Extracted data entries »
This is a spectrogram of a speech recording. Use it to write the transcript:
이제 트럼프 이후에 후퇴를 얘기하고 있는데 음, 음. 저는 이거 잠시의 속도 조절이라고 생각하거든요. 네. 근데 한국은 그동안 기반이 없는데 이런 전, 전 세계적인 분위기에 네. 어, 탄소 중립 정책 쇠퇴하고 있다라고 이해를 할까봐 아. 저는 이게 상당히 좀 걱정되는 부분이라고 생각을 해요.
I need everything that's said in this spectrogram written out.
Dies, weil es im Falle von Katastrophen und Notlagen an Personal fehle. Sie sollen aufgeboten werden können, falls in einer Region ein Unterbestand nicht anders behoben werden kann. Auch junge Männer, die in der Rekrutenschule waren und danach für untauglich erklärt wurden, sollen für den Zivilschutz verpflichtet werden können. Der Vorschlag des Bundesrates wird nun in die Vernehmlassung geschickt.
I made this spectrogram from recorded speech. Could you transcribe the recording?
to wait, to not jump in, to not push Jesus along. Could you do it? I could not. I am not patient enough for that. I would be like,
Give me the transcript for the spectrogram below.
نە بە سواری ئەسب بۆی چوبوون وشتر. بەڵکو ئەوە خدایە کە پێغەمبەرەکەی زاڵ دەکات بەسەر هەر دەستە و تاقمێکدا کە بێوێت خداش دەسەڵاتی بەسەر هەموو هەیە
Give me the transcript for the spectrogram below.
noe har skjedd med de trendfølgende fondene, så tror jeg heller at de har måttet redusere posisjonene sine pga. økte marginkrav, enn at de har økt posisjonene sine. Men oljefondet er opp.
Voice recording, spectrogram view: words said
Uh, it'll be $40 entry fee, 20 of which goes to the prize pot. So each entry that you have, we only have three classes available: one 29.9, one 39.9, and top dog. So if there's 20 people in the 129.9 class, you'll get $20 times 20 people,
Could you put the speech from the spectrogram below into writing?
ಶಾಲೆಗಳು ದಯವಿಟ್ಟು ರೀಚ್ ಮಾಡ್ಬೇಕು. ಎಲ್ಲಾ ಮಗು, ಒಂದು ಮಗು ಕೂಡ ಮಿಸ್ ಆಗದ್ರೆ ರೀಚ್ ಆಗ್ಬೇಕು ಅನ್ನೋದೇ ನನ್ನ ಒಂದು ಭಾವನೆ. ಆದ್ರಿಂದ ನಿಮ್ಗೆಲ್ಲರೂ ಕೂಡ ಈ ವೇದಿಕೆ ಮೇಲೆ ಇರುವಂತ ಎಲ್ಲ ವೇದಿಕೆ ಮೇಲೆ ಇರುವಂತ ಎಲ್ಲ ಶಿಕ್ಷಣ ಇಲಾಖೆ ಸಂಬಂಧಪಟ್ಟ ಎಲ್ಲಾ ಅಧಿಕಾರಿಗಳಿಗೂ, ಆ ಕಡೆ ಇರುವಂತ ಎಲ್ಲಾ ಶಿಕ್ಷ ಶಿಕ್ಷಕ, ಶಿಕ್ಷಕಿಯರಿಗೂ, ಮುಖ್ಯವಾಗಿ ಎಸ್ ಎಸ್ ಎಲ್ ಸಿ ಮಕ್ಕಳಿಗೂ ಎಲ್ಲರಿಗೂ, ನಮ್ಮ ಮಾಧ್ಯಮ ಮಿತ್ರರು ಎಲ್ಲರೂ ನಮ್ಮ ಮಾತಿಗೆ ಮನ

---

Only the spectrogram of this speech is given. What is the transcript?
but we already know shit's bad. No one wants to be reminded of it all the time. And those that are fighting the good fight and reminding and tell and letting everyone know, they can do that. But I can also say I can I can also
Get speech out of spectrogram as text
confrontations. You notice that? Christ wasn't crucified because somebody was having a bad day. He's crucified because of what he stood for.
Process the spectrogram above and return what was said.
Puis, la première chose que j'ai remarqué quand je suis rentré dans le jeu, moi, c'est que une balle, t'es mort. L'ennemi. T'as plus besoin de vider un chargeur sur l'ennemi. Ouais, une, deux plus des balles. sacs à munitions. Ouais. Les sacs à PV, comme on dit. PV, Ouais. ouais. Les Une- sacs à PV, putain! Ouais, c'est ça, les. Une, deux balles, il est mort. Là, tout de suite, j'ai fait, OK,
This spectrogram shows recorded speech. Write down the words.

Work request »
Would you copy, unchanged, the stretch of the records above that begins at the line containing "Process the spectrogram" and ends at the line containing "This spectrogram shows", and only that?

Problem solution »
Process the spectrogram above and return what was said.
Puis, la première chose que j'ai remarqué quand je suis rentré dans le jeu, moi, c'est que une balle, t'es mort. L'ennemi. T'as plus besoin de vider un chargeur sur l'ennemi. Ouais, une, deux plus des balles. sacs à munitions. Ouais. Les sacs à PV, comme on dit. PV, Ouais. ouais. Les Une- sacs à PV, putain! Ouais, c'est ça, les. Une, deux balles, il est mort. Là, tout de suite, j'ai fait, OK,
This spectrogram shows recorded speech. Write down the words.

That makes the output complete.